MIAMI – Until recently, Robert Lewis had never heard of Karen Bass, the California congresswoman in contention to be Democratic presidential candidate Joe Biden's running mate. But the recent college graduate had long heard stories from his grandfather recounting the days of oppression in Cuba under Fidel Castro.
When he learned that Bass had called Castro's death “a great loss,” the 22-year-old considered it a disregard for the plight of those who suffered at the hands of Castro's government.
“Through the stories from my grandparents and because of my upbringing, it makes me feel like their experiences were my own," said Lewis, a political independent who is still weighing his choices ahead of the presidential election.
Lewis' reaction is a blow to Democrats who in recent years have tried to pull young Cubans in Florida away from the Republican Party, the political home of many of their parents and grandparents. The next generation is less focused on the past and open to change, Democrats argued, as President Barack Obama embraced engagement with Cuba and in 2014 declared he would "bury the last remnant of the Cold War."
But Bass' comments provide fresh evidence to the contrary. While polling shows young Cubans in Florida open to new policies, they also remain skeptical of the Cuban government and, experts note, wary of politicians who aren't. Even for some young Cubans, the congresswoman's remarks are troubling — and a reminder that Castro still stirs strong passions.
“Say it ain’t so, Joe,” said one poster on a Facebook community called “Cubanos Con Biden," a 6,000-member group partially run by the Biden campaign. It has been dominated by discussion about Bass in recent days.

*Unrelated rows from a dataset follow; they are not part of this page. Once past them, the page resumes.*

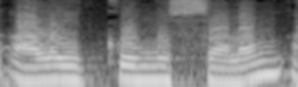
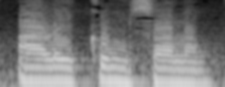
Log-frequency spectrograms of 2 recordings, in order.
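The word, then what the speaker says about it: alaikumussalam (عليكم السلام): Alaikumussalam atau alaikumsalam? Syukran. – Demikian, Ustaz. Nah, kalau assalam, kalau huruf terakhirnya assalam diberi alif lam, maka yang benar adalah alaikumussalam, karena mim mati ketemu dengan alif lam yang juga mati.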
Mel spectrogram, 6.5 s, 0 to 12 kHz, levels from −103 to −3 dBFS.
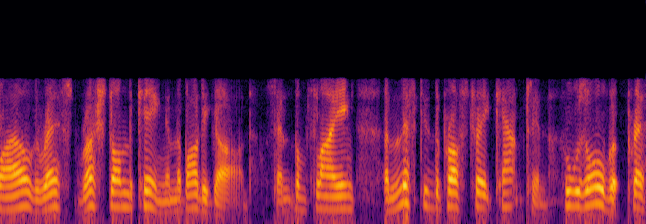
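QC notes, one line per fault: Throughout: GSM full-rate codec. The speech sounds plainly buzzy and gravelly, with a narrow telephone tone running from 250 Hz to 3.6 kHz and nothing above 3.8 kHz. The grit comes from sparse pulse-driven excitation, fitting a 13 kbps GSM full-rate encode.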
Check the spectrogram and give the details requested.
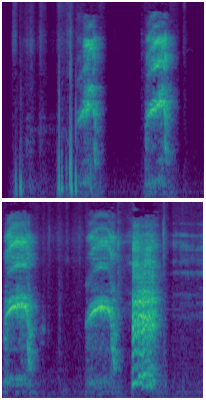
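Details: Baby macaw being hand-fed by a person; harsh, raspy squawks about half a second long, repeated roughly once a second in four or five bursts, with faint clicks between.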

Hispanics account for one-fourth of the population of Florida, a critical presidential battleground, and 1 in every 5 of its 13.8 million voters. The Pew Research Center estimates that nearly a third of Florida’s Hispanic voters have roots in Cuba.

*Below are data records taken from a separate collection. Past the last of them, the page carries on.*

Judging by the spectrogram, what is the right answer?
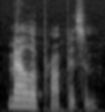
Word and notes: malapropism: American English

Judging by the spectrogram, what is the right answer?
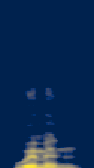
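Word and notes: women: Canadian English

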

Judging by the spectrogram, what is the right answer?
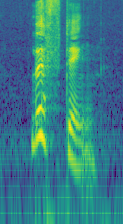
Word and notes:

Republicans have long dominated with those voters, in part by taking a hard line on maintaining the embargo meant to isolate the island and its now-deceased leader. But shifting views on the embargo have given Democrats hope.